“A lot of the title premium, which is a one-time premium, is paid for curative action prior to the closing, but some issues do need to be resolved by council and if it is an attorney opinion letter, then the attorney would say here is my hourly rate,” Cain said.
In addition, Cain warned that in many states, the statute of limitations for an attorney’s malpractice or errors and omissions insurance is just one year.
“If I write a title opinion today on June 8, and next year on June 9 something comes up, you can do anything and my insurance company is not going to pay anything to me or you,” Cain said.
Cain also highlighted that direct guidance from the American College of Real Estate Lawyers and the American Bar Association issued two decades ago, warns attorneys against issuing some of the assurances asked for by Fannie Mae and Freddie Mac in its AOL guidelines.
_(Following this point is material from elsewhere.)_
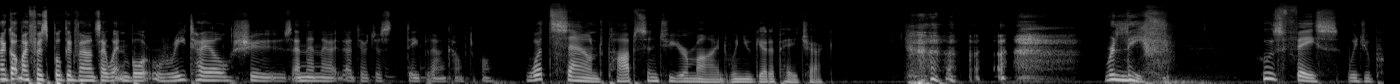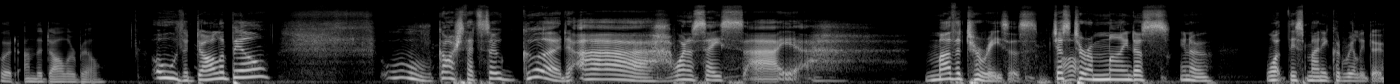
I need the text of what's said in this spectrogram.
I got my first book advance. I went and bought retail shoes, and then they're, they're just deeply uncomfortable. What sound pops into your mind when you get a paycheck? Relief. Whose face would you put on the dollar bill? Oh, the dollar bill. Ooh, gosh, that's so good. Ah, I want to say yeah. Mother Teresa's, just to oh. remind us, you know, what this money could really do.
This makes it even less likely that an attorney’s malpractice insurance would cover them if a claim was brought against a property they issued an AOL for.
Despite these concerns, in October 2022, United Wholesale Mortgage (UWM) CEO Mat Ishbia announced that his company was hiring attorneys to review title and closing documents, as the firm looked to potentially bypass title insurance.
While Ishbia and UWM may be prepared to take on the risks and uncertainty surrounding AOLs, Brian Levy, counsel at Katten and Temple, said mid-sized lenders are not similarly equipped.
“It makes me very nervous,” Levy told NS3 attendees. “My clients are generally small and mid-sized mortgage lenders, so we have a different comfort level with AOLs. With AOLs, we have to incur the entire risk. In the past, we have always been able to have confidence that a title insurance company was standing behind the rink. Now we have less confidence, but we have lower costs.”
Lower costs have been at the center of this AOL debate, as Fannie Mae first proposed AOLs as part of the Equitable Housing Finance plan presented to the Federal Housing Finance Agency. While the title industry in on board for lowering costs for homebuyers, many in the industry do not want to do so at increased risk to the homebuyer.
“We are all happy to lower costs; we just don’t want to lower value to get there,” Cain said.
With companies like Voxtur, Single Source and iTitleTransfer offering AOLs products and Fannie Mae announcing that it would accept AOLs on VA loans, it is clear that AOLs are not going anywhere any time soon.
Due to this, Cain and Levy told attendees that it is their responsibility to learn more about these products and educate others in the industry on the pros and cons of both AOLs and title insurance.
“Everybody has to understand what they are getting and what they are not getting, as to which product or service is being provided,” Cain said.